Grove Stand: Chef Clay Conley and his Palm Beach Empire
Credited with sparking Palm Beach’s roaring culinary scene with his stable of award-winning restaurants, Clay Conley reveals that the secret is just making food that he wants to eat.
Clay Conley grew up in Limerick, Maine, a tiny town in the foothills of the White Mountains. Despite his origins, he can’t come up with a single rhyming limerick, dirty or otherwise. Still, it’s clear his childhood influenced him. His mother, a Czech-American school teacher, was a good home cook, and his systems analyst father spent his off hours tending to 2,000 fruit trees on the property, along with pigs, sheep and other delicious critters.
His upbringing may not have set things in motion for Conley, now 44, to be the chef and owner of a raft of award-winning restaurants in Palm Beach County. Being the chef behind Buccan, The Sandwich Shop, Imoto and Grato, he was a James Beard semifinalist in 2012, 2013, 2017 and 2018. Two things were perhaps more predictive of his success: He started washing dishes in a restaurant at age 14, and, after dropping out of college following stints at Tulane and then at Florida State, he moved to Boston to work for superstar chef Todd English.
He set his sights on Olives, English’s upscale Mediterranean flagship, but by Conley’s own admission, he was too young for the job. English gave him a shot making salads and risottos at Figs down the street. He stayed with English for 10 years, opening more than 20 restaurants and eventually becoming corporate culinary director—a prestigious gig, but one that is more administrative than it is culinary.
Conley aimed to change that, auditioning for chef de cuisine of what would be Miami’s first AAA Five Diamond restaurant, Azul.
“I went down and did a tasting. I made a study in tuna three ways, a wild mushroom consomme with shaved white truffles and a roasted mushroom salad, a bouillabaisse with grouper and a Moroccan lamb, again with three preparations. I was a young chef, putting a lot of stuff on the plates. I chalked that up to me being a kid.”

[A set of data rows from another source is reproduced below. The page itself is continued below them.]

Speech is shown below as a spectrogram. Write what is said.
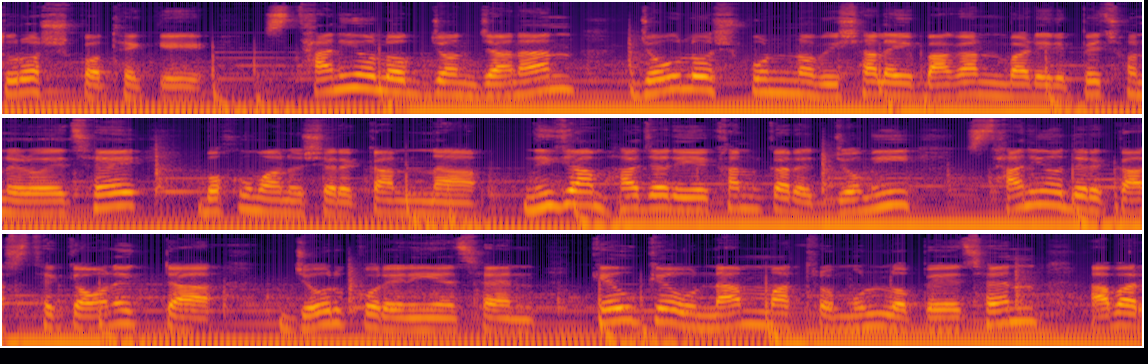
তুরস্ক থেকে। স্থানীয় লোকজন জানান, জৌলসপূর্ণ বিশাল এই বাগান বাড়ির পেছনে রয়েছে বহু মানুষের কান্না। নিজাম হাজারি এখানকার জমি স্থানীয়দের কাছ থেকে অনেকটা জোর করে নিয়েছেন। কেউ কেউ নামমাত্র মূল্য পেয়েছেন, আবার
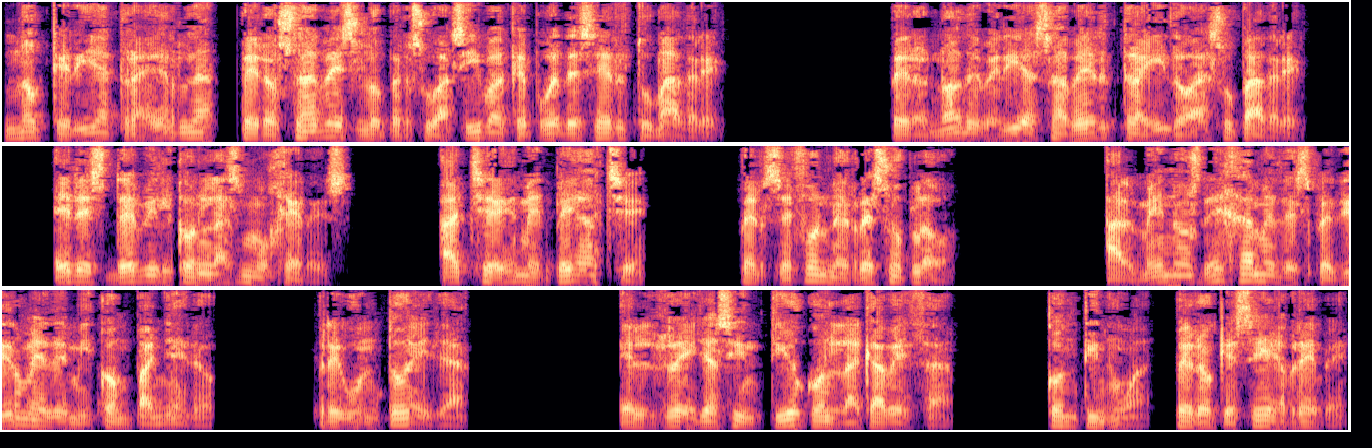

It worked, and he helmed the restaurant for five years before opening Buccan, which many folks credit with kick-starting a Palm Beach dining revolution, in 2011.
“My partners Sam Slattery and Piper Quinn, we’d always had this casual wood-grill, small-plates concept. We’d looked in Boston and Colorado and had a couple close calls in Miami. Piper, who lives in Palm Beach, said, ‘Why don’t you come up for the weekend and check out this place?’”
The first menu, he says, was huge and cheap, with items like short rib empanadas, steak tartare and squid ink orecchiette, a New American style not unlike what is served today. Buccan is loud, casual and focused on what emanates from the brick oven. A mailbox store adjacent to Buccan went out of business, and in 2012, Imoto, which means little sister in Japanese, was born.
“It’s much quieter, a little more chill,” says Conley, who has no formal culinary training and honed his skills on the job. “It’s a completely opposite experience from Buccan.”
The next year they added The Sandwich Shop, taking over a nearby florist’s shop, mostly for the storage and office space. But with 150 square feet of storefront, they started selling sandwiches and smoking and sous viding their own meats. Keeping up the momentum, Conley opened Grato in January 2016.
“It started out pretty traditional Italian. Now, it’s got some traditional elements but is a little more creative than it was originally. That’s what people expect from us.”
Conley won’t speculate on precisely what’s next, but there’s no doubt he’s shifted the thinking in the once-conservative food culture of the tony island. Until the next project emerges, he’s got enough on his plate: He and his wife, Averill, whom he met at Florida State, have two children—Camden, 3, and Micaela, 6.
Last year, the couple planted a big garden for the restaurants, with six raised beds, each 10 feet by 50 feet. “Okra, eggplant, zucchini, radishes—we fumbled around for a while, then I hired a proper gardener.” Conley, who once lived in Tokyo, loves Japanese flavors, as well as Peruvian cuisine, raw dishes and those that make good use of acid and spiciness. And he thinks Palm Beach County is up for the ride.
“We’re not in Miami,” he says. “But Palm Beach has an equally sophisticated palate. There’s that cliche about older rich white people, but there’s been an influx of another generation.”
Still, Conley maintains he doesn’t really think about crafting food for any particular audience.
“It’s about how I would want to eat. That’s what Todd did. He just made food he thought was delicious.”